Once again, a lot of the Blade Wolf DLC is recycled from Raiden’s campaign. However there is a surprising amount of work put in an attempt to feel different. About half of the story is LQ-84i going through VR training, which allows for the opportunity to do more than just fuse a few levels together and shove as many enemies in it as possible. Indeed, the levels flow much like how a series of missions would and there is actually a very interesting 3D platforming segment at the end of the training that requires some different skills than slaughtering everyone in sight, although there is a lot of that. Blade Wolf has more of a stealth approach, granting bonuses for Hunt Kills, meaning you sneak up behind the enemy and dispatch them with a quick thrust of his chainsaw. It’s still very likely that you’ll get into combat, but the fact that you can approach a situation more than one way is a sign that they were sticking truer to how the main game worked. When you do get in a skirmish, it’s actually a bit fun. Controlling LQ-84i is more varied from Raiden due to the difference in body type and the sorts of attacks he was designed for. In times when the chainsaw isn’t in use, you can use heat knives as a sub-weapon, the only one in the DLC actually, which shows effort in staying true to the depiction of the character in the parent game. In general it was just very interesting to watch the animation and see just how much more unique of a character LQ-84i is from Raiden in every way.

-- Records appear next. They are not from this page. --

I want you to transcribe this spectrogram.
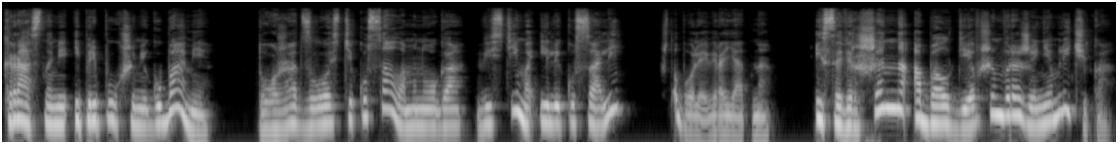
красными и припухшими губами, тоже от злости кусала много, вестимо или кусали, что более вероятно, и совершенно обалдевшим выражением личика.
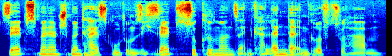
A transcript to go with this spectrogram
Selbstmanagement heißt gut, um sich selbst zu kümmern, seinen Kalender im Griff zu haben,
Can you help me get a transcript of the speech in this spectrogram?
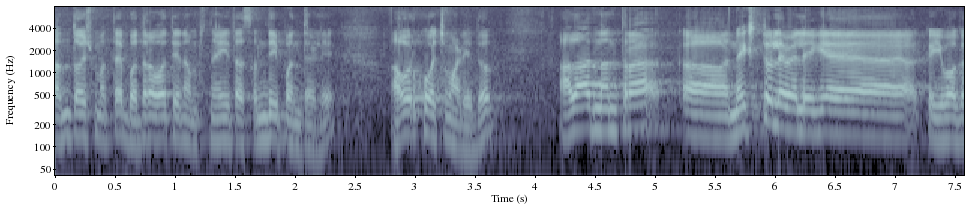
ಸಂತೋಷ್ ಮತ್ತು ಭದ್ರಾವತಿ ನಮ್ಮ ಸ್ನೇಹಿತ ಸಂದೀಪ್ ಅಂತೇಳಿ. ಅವ್ರು ಕೋಚ್ ಮಾಡಿದ್ದು. ಅದಾದ ನಂತರ ನೆಕ್ಸ್ಟ್ ಲೆವೆಲಿಗೆ ಇವಾಗ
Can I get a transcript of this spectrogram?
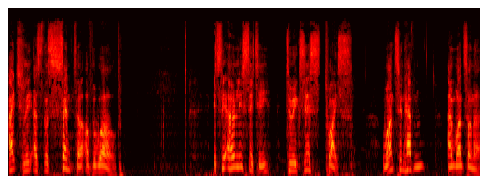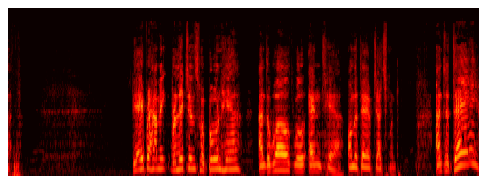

During the final act of the campaign, you end up having to dispatch quite a few enemies via stealth or head-to-head combat, but unlike Jetstream there aren’t any recycled bosses. In fact, it’s a little refreshing that the final boss, Khamsin, is a very original sequence that takes skill and cunning to successfully get through in one piece. The fight is very well constructed and the only real shame is that you have to play through the entire DLC just to fight him again (also you can only fight him as LQ-84i).
|Khamsin (right) is one of the most original things in the DLC.|
Other high marks would be the voice acting and music. Mistral and Blade Wolf/LQ-84i show off how fitting the voice actors are for them and Khamsin has a pretty good performance behind him. I’ve always liked the music of Metal Gear Rising: Revengeance and continued to do so throughout Blade Wolf, including the DLC-exclusive tracks and remixes.
Blade Wolf is a bit of DLC definitely worth playing through. The way the story ties into the main game is interesting and Blade Wolf is an interesting character (especially one to base an entire campaign off of). Some things are the same from the parent game, but there is a lot more effort put into making the campaign feel very different, even if one section is just a mirror of what Raiden goes through, and overall it’s a very fun experience. Those who already have Metal Gear Rising: Revengeance are encouraged to try this out, especially if they felt burned by Jetstream, as this will almost certainly wash away the feeling of sameness from that campaign, In general, after playing through something that felt very much the same as its source, it felt really good to play something completely different.